|Bank5 Connect||1% of amount||1%|
|Branch Banking & Trust Company (BB&T)||$5 + 3% of amount||3%|
|Note: No flat fee for account holders in Texas|
|BMO Harris Bank||$2.50 + 3% of amount||3%|
|Note: No flat fee for those with Portfolio Checking after the fifth relevant transaction|
|Chase Bank||$5 + 3% of amount||3%|
|Note: No flat fee for those with Premier Platinum Checking|
|Citibank||$2.50 + 3% of amount||3%|
|Note: No fees for those using a Citigold debit card in participating countries|
|Citizens Bank||$3 + up to 1.8% of amount||Up to 1.8%|
|Note: No ATM fee for the first relevant transaction for those with Value Checking
No ATM fee for the first four relevant transactions on a Circle Gold Checking with Interest account
|BBVA Compass Bank||$3 + 1% of amount||3%|
|Connexus Credit Union||$2 (some withdrawals may be free) + 1% of amount||1%|
|Consumers Credit Union||$1.50 + 2% of amount||2%|
|Fifth Third Bank||$5 + 3% of amount||3%|
|HSBC Bank||3% of amount||3%|
|Note: No ATM fee with Premier Checking in most countries|
|M&T Bank||Greater of 50 cents or 3% of amount||Higher value: $5 or 3%|
|Nationwide Bank||$1.50 + 1% of amount||1%|
|Navy Federal Credit Union||$1 + 0.8% of amount||0.80%|
|Pentagon Federal Credit Union||$3 + up to 2% of amount||Up to 2%|
|PNC Bank||$3 or $5 + 3% of amount||3%|
|Note: $3 for non-PNC ATM use in Puerto Rico, U.S. Virgin Islands and Canada; $5 for ATMs in any other country
No flat fee with Performance Checking
|Regions Bank||$5 + 3% of amount||3%|
|SunTrust Bank||$5 + 3% of amount||3%|
|Note: No ATM fee with Priority Banking or Private Advantage checking||Note: No fee with Private Advantage|
|U.S. Bank||$2.50 + 3% of amount||3%|
|Note: No ATM fee for Premium and Platinum checking
First four non-U.S. Bank ATM uses free with Student Checking.
|Note: If processing foreign currency to U.S. dollars instead, then the fee is 2%.|
|Wells Fargo Bank||$5||3% of value|
|Note: Additional 3% of cash withdrawals made through a teller|
Keep in mind …
- Credit unions tend to have lower international transaction fees than banks. This is usually because only the currency conversion charge from Visa and MasterCard, around 1% of the value, is passed on to members with no additional fee added. Banks, in contrast, may tack on an extra 1% to 2% to the card company cost.
- Charges typically apply to debit and credit card transactions. However, you can find both types of cards without these fees.
- Operators of ATMs may charge you.
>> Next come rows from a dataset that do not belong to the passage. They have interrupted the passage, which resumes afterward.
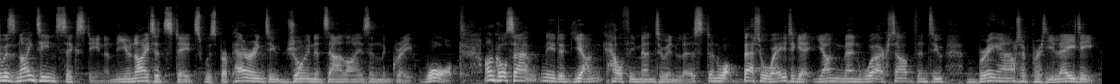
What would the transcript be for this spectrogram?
It was 1916 and the United States was preparing to join its allies in the Great War. Uncle Sam needed young, healthy men to enlist, and what better way to get young men worked up than to bring out a pretty lady?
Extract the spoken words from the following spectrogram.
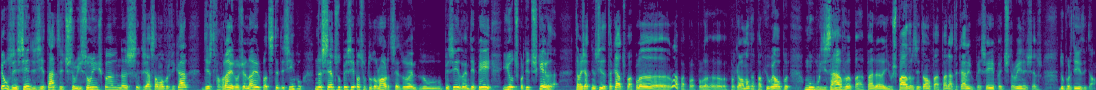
pelos incêndios e ataques e destruições pá, nas, que já estavam a verificar desde fevereiro ou janeiro pá, de 75, nas sedes do PC, pá, sobretudo ao norte, sedes do, do PC, do MDP e outros partidos de esquerda também já tinham sido atacados pá, pela, lá, pá, pela, pela, por aquela malta pá, que o ELP mobilizava pá, para, e os padres e tal pá, para atacarem o PC, para destruírem as sedes do partido e tal.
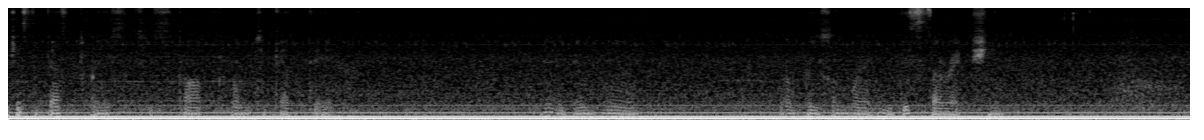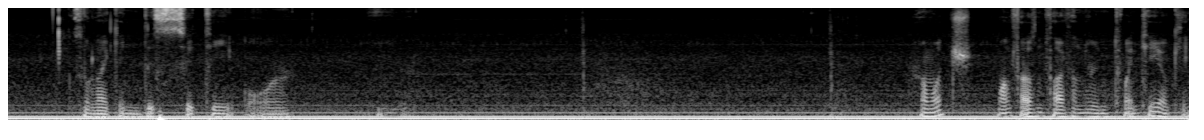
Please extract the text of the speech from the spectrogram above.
which is the best place to start from to get there. Really don't know. Probably somewhere in this direction. So like in this city or here. How much? 1520? Okay,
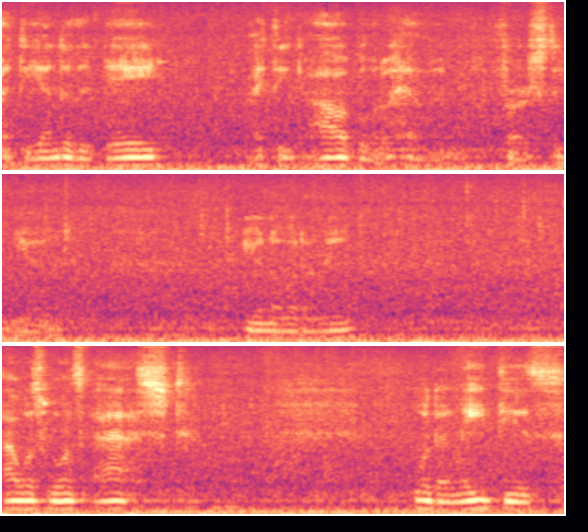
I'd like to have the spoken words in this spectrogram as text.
at the end of the day, I think I'll go to heaven first than you. You know what I mean? I was once asked, would an atheist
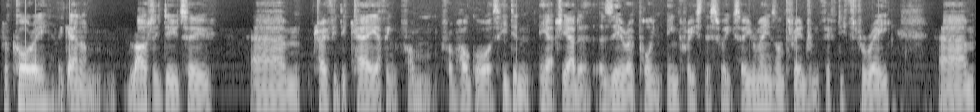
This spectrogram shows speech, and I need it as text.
for Corey, again, I'm largely due to um, trophy decay. I think from from Hogwarts, he didn't. He actually had a, a zero point increase this week, so he remains on 353. Um,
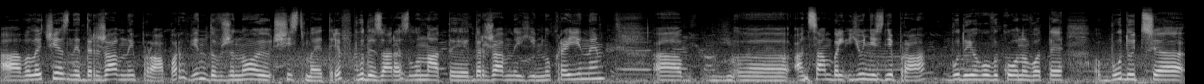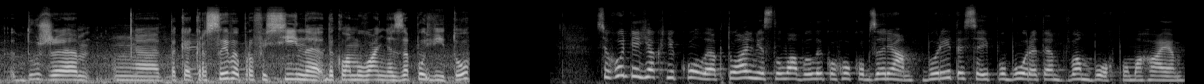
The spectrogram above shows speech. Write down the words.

This is in addition to your bank’s foreign network access fee. Usually there’ll be a notice of some sort to alert you to the charge.
Before you leave …
Reduce your chance of piling up fees or worse by doing the following:
- Notify your card providers before you leave and let them know where you’re headed and for how long. If you don’t, your accounts may be accidentally flagged for fraud and frozen, leaving you potentially stranded without cash or credit.
- See whether your bank has any international branches or partner banks in the places you plan to visit. If so, this can be a way to avoid some fees. For example, Citibank has a big international presence with over 280 foreign offices, and Bank of America has partner banks in several countries, including Barclays in the U.K. and Santander in Mexico.
- Determine the daily ATM withdrawal limit for your checking account. If you anticipate needing more at some point during your trip, ask your bank to raise the limit. If it won’t, you may be able to withdraw cash from your account through a teller at a foreign bank without paying a network fee, although you may be charged the same conversion percentage as you would on a debit card purchase.
Knowing your institution’s foreign transaction and ATM fees can help you prepare accordingly and minimize these costs.
The 15 largest banks by assets minus those without a significant retail banking presence were surveyed, along with major financial institutions in the five biggest U.S. metro areas and several online-only banks that offer a full range of checking and savings accounts. Added to that list were some of the biggest U.S. credit unions that have broad-based qualifications for membership.
Updated Aug. 11, 2015.
Image via iStock.